‘Our security must always come first’: UK latest country to ban TikTok from government devices
Chinese-owned social media app TikTok has been banned from government devices in the UK, it was announced on Thursday.
The ban is effective immediately and will apply to phones used by government ministers and civil servants, Oliver Dowden, the foreign secretary in the Cabinet Office, said in a statement to the UK House of Commons.
“This is a precautionary step. We know that TikTok already has limited usage across government, but it’s also good cyber hygiene,” the minister said in his address to MPs.
ByteDance, the company that owns TikTok, has been accused of leaking user data to the Chinese government. The company has vehemently denied this.
“We are disappointed with this decision.

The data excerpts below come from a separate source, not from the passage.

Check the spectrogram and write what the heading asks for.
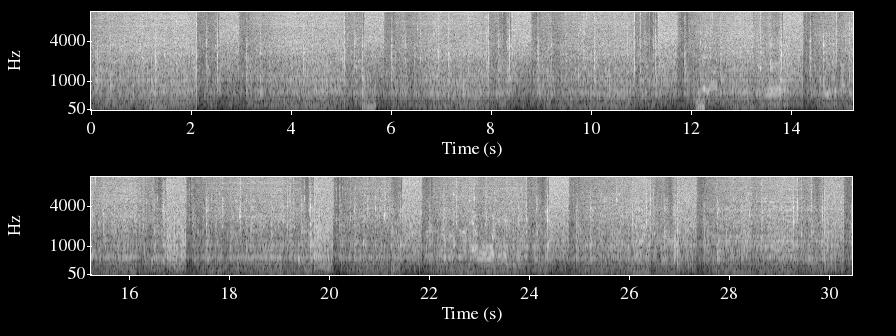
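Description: Automatic micro switch assembly machine running: a continuous rapid mechanical clatter mixed with the hiss of pneumatic air, dipping briefly every few seconds.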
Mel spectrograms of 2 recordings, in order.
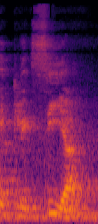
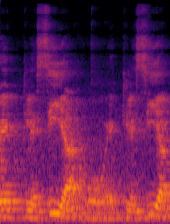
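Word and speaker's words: ἐκκλησία: Esa palabra eklexia o eclesia, como lo quieran pronunciar, podría traducirse así: la reunión de los que han sido llamados por el Señor para estar en asamblea.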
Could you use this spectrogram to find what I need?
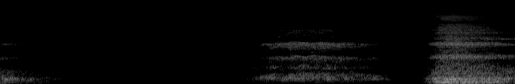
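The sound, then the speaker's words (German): Deep, slow breathing in and out, soft and airy: a fading breath at the start, a quiet pause, then two long, calm breaths, the second louder. “Nochmal tief ein- und ausatmen, in diesem Moment dich entspannen.”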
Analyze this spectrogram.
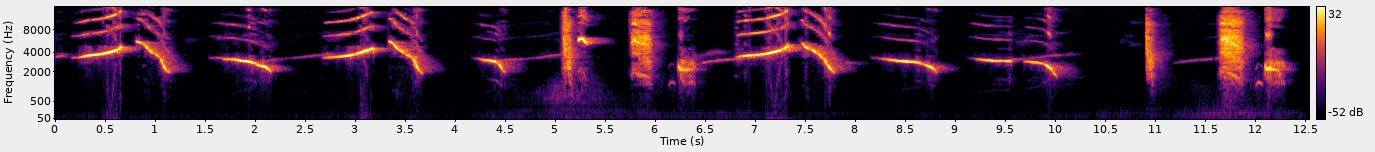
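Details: Kept white-rumped shama song used to prompt another bird to sing: loud whistled downslurred phrases in repeating groups, broken by harsh buzzy bursts and sharp rasping notes toward the end.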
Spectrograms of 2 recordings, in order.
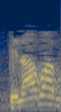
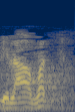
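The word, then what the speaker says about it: تلاوة: Tilawa means to recite, which we call in Urdu tilawat. In Arabic we have to pronounce it as tilawa.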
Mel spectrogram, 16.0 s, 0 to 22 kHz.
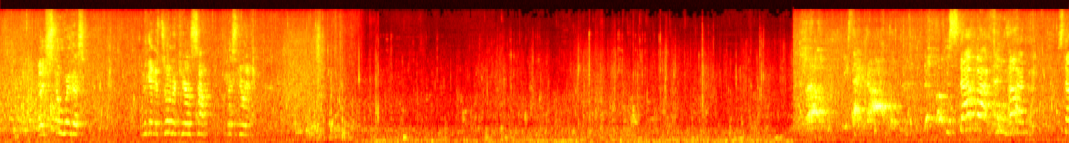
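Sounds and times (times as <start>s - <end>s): faint clicks underwater: 5.0s - 11.8s
muffled underwater rumble: 5.0s - 11.9s
woman's voice: 12.1s - 16.0s.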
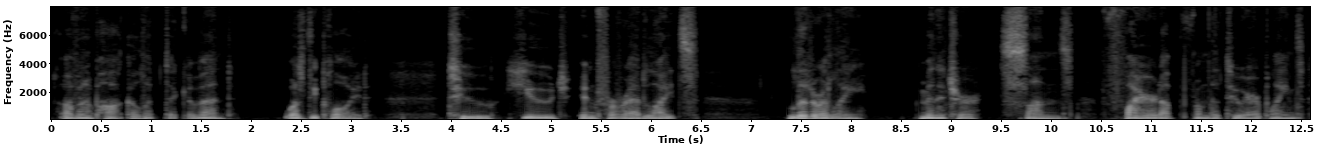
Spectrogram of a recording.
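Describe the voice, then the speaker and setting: Deep, gravelly, breathy man telling horror stories. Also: dark tone, no echo. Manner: dramatic, deliberate, with short broken phrases and pauses. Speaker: storyteller and podcast host. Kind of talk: scripted horror story narration in ASMR style.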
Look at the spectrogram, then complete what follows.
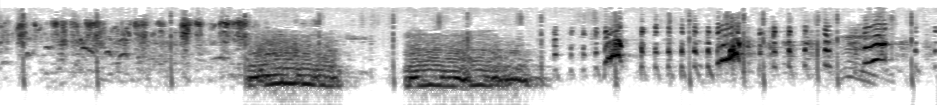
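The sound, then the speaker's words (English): Chickens cluck and squawk in quick, scattered bursts at the Central Park Zoo, with two longer drawn-out animal calls near the start, and no talking. “Having chicken for dinner.”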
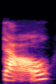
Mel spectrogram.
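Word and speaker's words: 岛: Um, it's pronounced dao.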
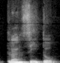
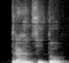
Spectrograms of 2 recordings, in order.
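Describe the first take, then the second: First: Transito with the stress moved to SI; stress on second syllable. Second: Tránsito with the stress on TRAN, said higher; stress on first syllable. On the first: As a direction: land on SI in transito, tran-SI-to. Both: Shown as a demonstration. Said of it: "Porque cambia el acento".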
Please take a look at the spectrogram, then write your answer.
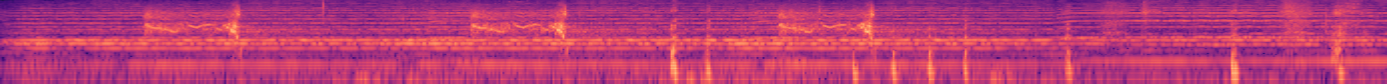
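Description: A wet, drooly kissing smack repeats three times at an even pace over a humming, sustained music bed. Sharp clicking percussion follows near the end.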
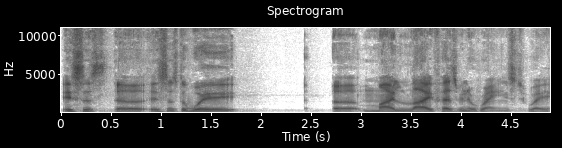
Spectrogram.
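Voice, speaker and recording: Slowly and deliberately, a man speaks at medium pitch. He has a Nepali accent. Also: ordinary pitch variation. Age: 20s. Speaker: musician. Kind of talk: podcast interview. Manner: halting, repeats words.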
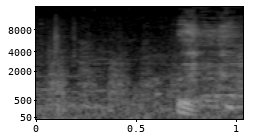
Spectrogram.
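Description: A dog at a Bark in the Park baseball event at Miller Park pants in quick, close, soft breaths over a noisy crowd background.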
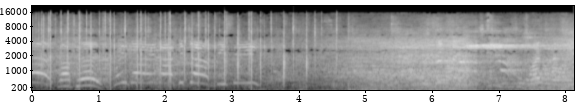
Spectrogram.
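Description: Indoor gym sounds during a volleyball match: a quick, irregular run of sharp knocks and short voices in the first half, then crowd noise that builds steadily louder through the second half.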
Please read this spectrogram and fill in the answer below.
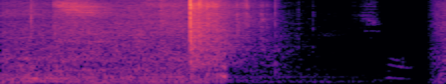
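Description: Faint handling noise of hands squeezing a soft foam squishy toy, with one sharp click about a second in, after which the sound drops to near silence.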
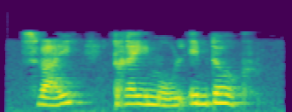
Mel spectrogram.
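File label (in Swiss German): "zwei", Alsace, Haut Rhin; medecine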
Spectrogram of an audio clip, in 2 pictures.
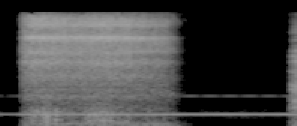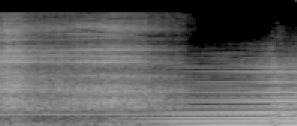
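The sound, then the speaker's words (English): A deep breath: long, loud, airy rushes of breathing separated by a short pause, heard alone without talk over a soft steady tone, with musical notes entering near the end. “Let's take a deep breath. Wherever you are, feel those ribs expand, that chest lift towards your chin.”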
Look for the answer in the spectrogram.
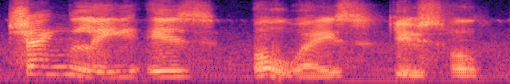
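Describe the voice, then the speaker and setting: Bright, formal robot assistant. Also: male voice, fairly high pitch, huge pitch swings, unhurried, a little hiss or hum, heavily acted, poor audio. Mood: formal, matter-of-fact. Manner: stiff, formal, clipped protocol announcements. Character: formal robot assistant, dutiful, proud of itself. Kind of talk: video game voice acting.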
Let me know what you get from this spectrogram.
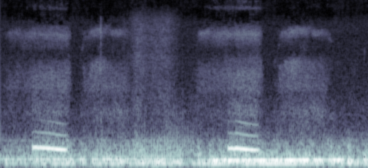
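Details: A female cat named Shanti snores while asleep, each breath a soft low rasp, two carrying a short squeaky whistle, with a constant low background hum.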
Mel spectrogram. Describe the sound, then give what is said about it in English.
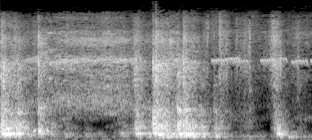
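A heavy cellar door in a yard, outdoors at night under a full moon, thuds and bangs several times in quick succession, with dull wooden knocks and scraping, while a steady insect-like chirp and low hum continue faintly in the background. “I crossed the yard to the cellar door. It was so heavy, I wondered how Dorcas ever managed to open it.”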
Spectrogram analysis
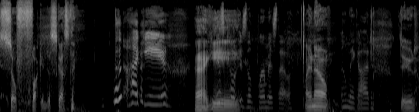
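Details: Adult male speaker; no speech disorder.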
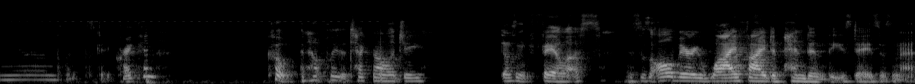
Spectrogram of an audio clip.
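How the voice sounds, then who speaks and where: Pausing long and often, a woman speaks at a moderate pace in a fairly low, somewhat breathy voice, with ordinary pitch variation and big swings in loudness. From Canada. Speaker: nutritionist and medical herbalist. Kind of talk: webinar presentation. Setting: video call webinar.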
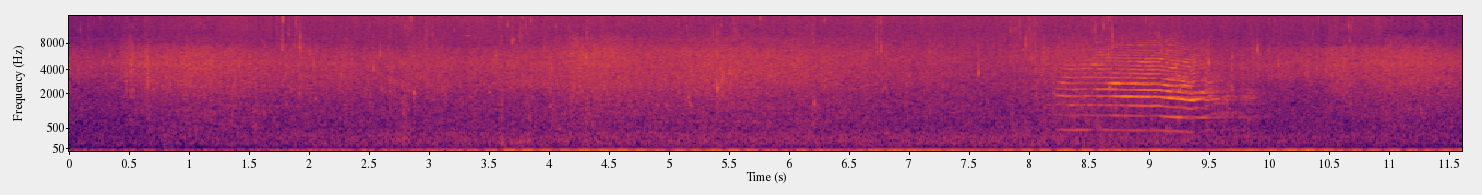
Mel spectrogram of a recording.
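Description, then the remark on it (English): A North Atlantic right whale gives a single rising, tonal call with bright harmonics, standing out briefly above a steady, loud wash of low underwater rumble. “So the North Atlantic right whale is one of those animals that came just a whisker away from extinction.”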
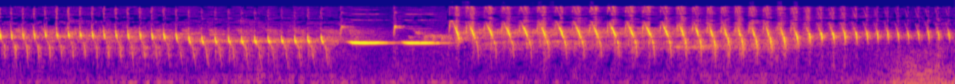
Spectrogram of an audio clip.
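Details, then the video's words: Canary song made of a rapid, even trill of high notes, briefly broken by two flat tones, then resuming as a dense fast rattle that rises slightly toward the end. "kenari paud kenari macet langsung gacor"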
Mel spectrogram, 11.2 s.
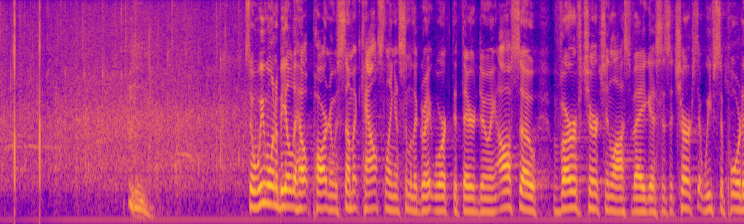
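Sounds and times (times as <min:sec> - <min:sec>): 
audience clapping: 0:00.0 - 0:03.9
speech: 0:01.9 - 0:02.4, 0:03.7 - 0:11.1.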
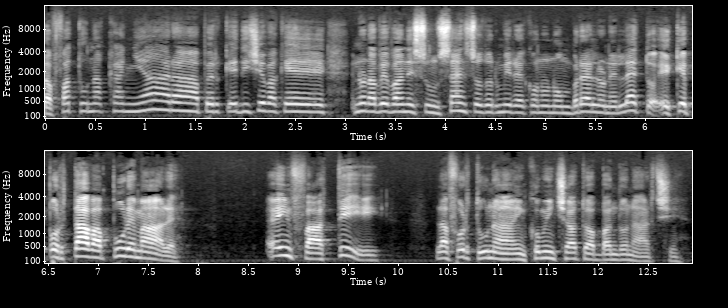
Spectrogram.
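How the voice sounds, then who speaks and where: An actor playing a wistful, streetwise man who recalls his orphaned boyhood in an expressive, colloquial theatrical monologue. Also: a little high, natural voice. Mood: playful, animated. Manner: expressive, clownish, with pauses and repeated phrases. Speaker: stage actor. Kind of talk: theatrical monologue, colloquial first-person storytelling.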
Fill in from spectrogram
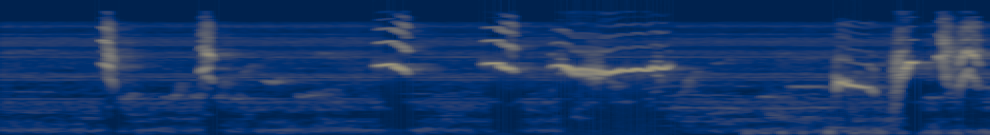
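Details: Kacer, the Oriental magpie-robin, delivering song laced with mimicked ciblek (prinia) and kolibri (sunbird) calls: two sharp descending chips, short piped notes, a sustained wavering whistle near the middle, then tumbling rapid twitters.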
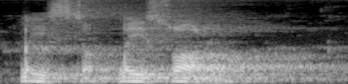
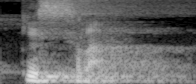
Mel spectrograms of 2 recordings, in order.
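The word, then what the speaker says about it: كسرى: jadi orang Arab membacanya qisor qisor Tetapi kalau untuk ee orang persi mereka punya logat kisra kisra kan tulisan arabnya juga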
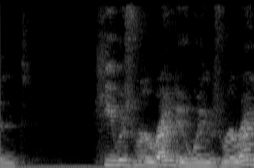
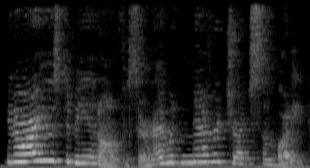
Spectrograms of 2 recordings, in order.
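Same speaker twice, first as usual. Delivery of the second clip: lecturing cop; 11 semitones higher, 3 dB louder than usual. Retold or imitated. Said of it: "he went into".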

We believe these bans are based on fundamental misunderstandings and are driven by a broader geopolitics in which TikTok and our millions of users in the UK play no part,” a TikTok spokesperson told Euronews Next.
“We remain committed to working with the government to address any concerns but should be judged on the facts and placed on an equal footing with our competitors.”
According to the app’s spokesperson, TikTok has started storing European and UK users’ information in data centers across the continent to tighten access.
But for Britain’s National Cyber Security Center “there could be a risk in how sensitive government data is accessed and used by certain platforms,” evidence Dowden has based the ban on.
Criticism of the timing of a TikTok ban
For Labor Deputy Leader Angela Rayner, this delayed ban “feels like closing the stable door after the horse bolts,” she said.
According to her, the “government is behind the curve” and using “sticking plaster solutions”.
Many colleagues shared their criticism and welcomed the changes, but pointed out the use of TikTok on private devices.
“The reality is that even if government phones are stripped of TikTok, private phones will remain away from their desks and private phones will be used for communication, and I honestly don’t believe that [they] never be used for government business. They will be, they are, and there is no way to stop it,” MP Iain Duncan Smith said, suggesting government officials should go further and ban TikTok from government officials’ personal devices.
Beyond the TikTok ban, devices across the government can only access third-party apps that are on a pre-approved list, Dowden said.
“Our safety must always come first, and today we are strengthening that safety in a prudent and proportionate way,” he said.
Labor MP Andrew Western went so far as to demand that the personal account of Secretary of State for Energy Security and Net Zero Grant Schapps be closed.[to] do us all a favor”.
Using TikTok on personal devices across the UK is still possible, although the minister recommended that individuals should “use caution online”.
There will be very limited exceptions for using TikTok on government devices, which will be determined on a case-by-case basis.
Scottish National Party MP Kirsty Blackman also noted the UK’s support for other Chinese companies violating human rights through the use of their products, such as Hikvision cameras.
“This approach is consistent with Allied actions,” Dowden said.
Britain is the newest country to join a growing list of countries that have banned the platform, with Belgium, the United States and the European Commission already deciding to do so over the past month.